Although telomere length or attrition was associated with several environmental factors (13
), telomere length is also under genetic control (12
) and shows interindividual variation beginning at birth (60
). Thus, an ideally designed study would be able to take into account these inherent differences or, alternatively, measure within-person change in telomere length over a period of several years, preferably during the exposure periods in question. Our investigation was cross-sectional; therefore, we were not able to take into account intrinsic differences in telomere length, nor were we able to investigate changes in telomere length over time within participants. Such interindividual variations may have limited our ability to detect associations between telomere length and dietary factors.
Although we adjusted for demographic and lifestyle factors previously shown to be associated with telomere length, residual confounding remains a possibility. For example, persons of lower SES may be more likely to consume processed meat because of lower cost. Low SES may lead to greater life stress, which was associated with shorter telomeres (54
). However, our data were adjusted for educational status and were not changed if also adjusted for family income (proxies for SES). Low energy intake was hypothesized to increase longevity (61

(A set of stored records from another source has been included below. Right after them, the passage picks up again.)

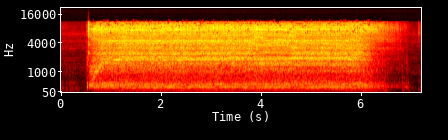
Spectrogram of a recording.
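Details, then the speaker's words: Old Eureka 630D vacuum revived for garage use, running: motor spins up quickly to a steady smooth high whir, even pitch without grinding or rattle, blowing out the back, then winds down cleanly; healthy. "sounds really good i see it blown out the back there"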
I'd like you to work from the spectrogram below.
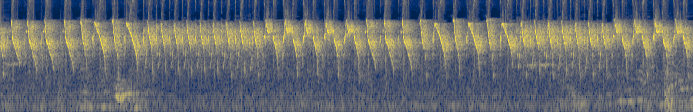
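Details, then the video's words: Canary pours out a long rolling song, a continuous fast stream of high, downward-sweeping notes, several per second, unbroken for over ten seconds. "KENARI GACOR NGEROL NEMBAK DURASI PANJANG | CANARY SINGING"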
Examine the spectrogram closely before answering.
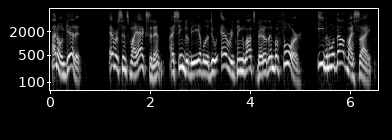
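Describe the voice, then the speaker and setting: Hopeful teen boy, earnest, slightly husky, lively pitch, dry close sound. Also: quick pace, no echo, highs cut off. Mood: wondering. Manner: earnest, reassuring. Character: hopeful teenage boy, brave and studious.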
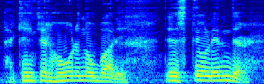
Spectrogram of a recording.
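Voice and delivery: mild retold distress, voice lifted up; lightly voiced crying. Retelling the crying lady on her phone, mild tearful distress. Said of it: "crying on her phone".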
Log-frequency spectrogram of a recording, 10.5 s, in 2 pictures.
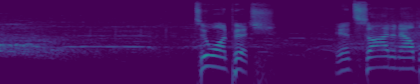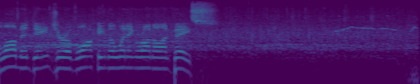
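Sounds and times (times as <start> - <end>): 
baseball crowd applauding and cheering: 0.0 - 2.4, 4.9 - 10.4
speech: 2.5 - 3.5, 4.2 - 8.0.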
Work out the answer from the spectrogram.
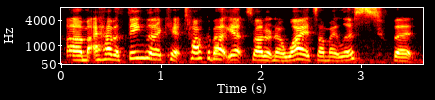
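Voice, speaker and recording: A woman's voice: fairly high pitch, lively intonation, fast. A woman guest on a livestream, chatting casually in a gushing, playful, informal way. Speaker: guest performer and streamer.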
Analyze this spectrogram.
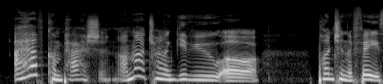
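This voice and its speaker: With a fairly high pitch and ordinary pitch variation, a woman speaks at a moderate pace in a dry, close sound with no echo. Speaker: podcast host. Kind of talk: casual monologue. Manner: loud, rowdy tone.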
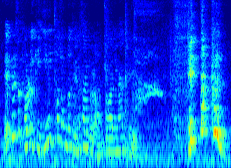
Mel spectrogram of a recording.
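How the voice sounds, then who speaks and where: A woman's voice: high voice, very animated, fast talker, slight background noise. A woman Sunday school teacher giving a playful, chatty Bible lesson to children in a church hall, laughing often. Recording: echoey hall, voice from a distance.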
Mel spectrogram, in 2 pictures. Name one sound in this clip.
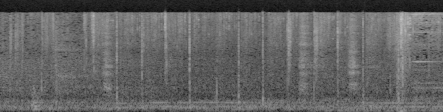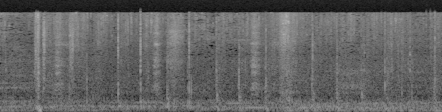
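Footsteps thud on stone and wooden stairs.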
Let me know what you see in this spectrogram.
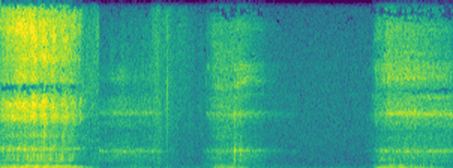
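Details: Snoring in a sleeping male: loud, rough snoring on the in-breath with quieter breaths between.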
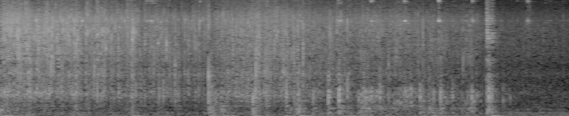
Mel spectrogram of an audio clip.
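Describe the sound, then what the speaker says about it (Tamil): Chopped ginger frying in sesame oil with mustard seeds in a pan, making a continuous close sizzle with irregular clinks and stirring scrapes that thin out toward the end, with no talking. "இப்போ இஞ்சி சின்ன சின்னதாக குட்டி குட்டியாக கட் பண்ணி வச்சுக்கோங்க. அது போட்டுக்கலாம்"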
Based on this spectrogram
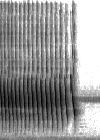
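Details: Belgian canary training song: a rapid series of about fifteen bright, buzzy chipping notes, evenly spaced and high-pitched, ending in a short upward flourish and then a fading thin whistle.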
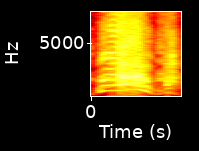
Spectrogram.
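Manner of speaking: loud, very high yelp of shock; shocked scream. Retold or imitated. Walking in on a roommate, screaming in shock. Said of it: "and I'm like".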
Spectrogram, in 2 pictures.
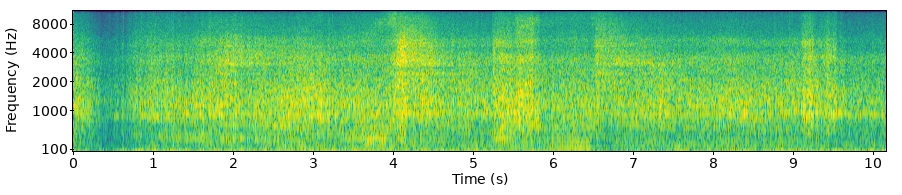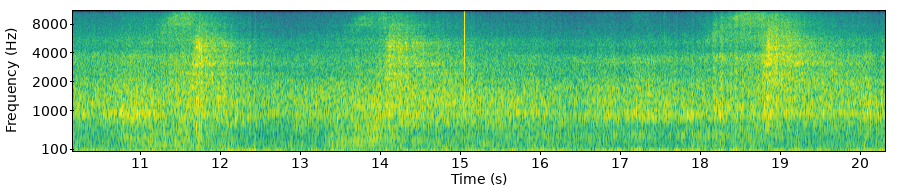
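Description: Alfa Romeo 2.0-litre turbocharged four-cylinder with a home-built open intake (BMC race filter on a 90 mm pipe), heard from inside the cabin while accelerating. The engine note rises through each gear and drops back at the upshifts, with several short hissing rushes between the pulls.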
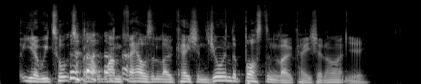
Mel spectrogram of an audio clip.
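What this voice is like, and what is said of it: British accent. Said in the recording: “that sounds so much better with the British accent ... they say in Hollywood that everything sounds better with a British accent”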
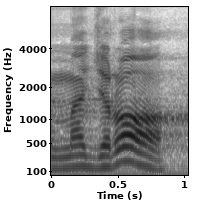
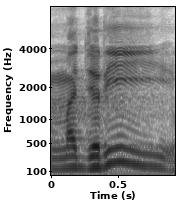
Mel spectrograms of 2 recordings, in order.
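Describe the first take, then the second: First: The final vowel is a clear a sound. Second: The final vowel is a clear i sound. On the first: "bukan majra" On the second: "Dia bukan majri"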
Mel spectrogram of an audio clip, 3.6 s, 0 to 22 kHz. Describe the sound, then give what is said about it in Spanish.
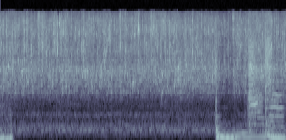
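Water runs from an open tap, a soft steady hiss that suddenly swells into a louder, fuller gushing rush near the end. “la canilla abierta por un minuto da hasta 6 litros de agua”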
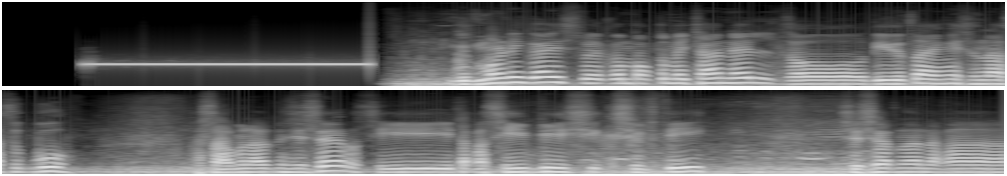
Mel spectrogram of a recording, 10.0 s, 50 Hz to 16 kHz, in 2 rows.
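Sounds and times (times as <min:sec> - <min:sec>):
reference tone beep: 0:00.4 - 0:01.9.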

); however, we observed no association between total energy intake and telomere length (data not shown), and the association between processed meat intake and telomere length was independent of total energy intake. Although adjustment for demographics, lifestyle factors, energy intake, and other food groups did not attenuate the association between shorter telomere length and greater intake of the food group processed meat, it remains possible that processed meat intake is serving as a marker of other lifestyle, dietary behaviors, or both that confound or mediate the association. We made every effort to measure these covariates accurately, but residual confounding in studies of this nature is, to some degree, unavoidable.
Two important limitations remain to be addressed. First, our sample size was relatively small, which may have limited our ability to detect small associations were they truly present. Second, it is possible that the statistically significant association we observed between processed meat intake and telomere length was a result of chance. We chose not to modify our criteria for statistical significance to account for multiple hypotheses testing, although we did study several food groups and 2 dietary patterns. We felt that an exploratory approach was justified, given the limited amount of research in this area and that we identified the food groups and dietary patterns of interest a priori. Furthermore, in the sample free of diabetes, the fully adjusted association between processed meat consumption and telomere length would remain significant (P = 0.002) even if we applied the conservative Bonferroni's correction (0.004 = 0.05/13 tests for 13 foods groups), and the association would be marginally significant in the larger group including participants with prevalent diabetes (P = 0.006).
In conclusion, in this cross-sectional study of 840 white, African American, and Hispanic adults we found little evidence of expected associations between telomere length and dietary intake of specific food groups and dietary patterns. However, we did observe a significant association between high intake of processed meat and shorter telomeres, deserving of further investigation in larger longitudinal studies with baseline and repeat measures of telomere length.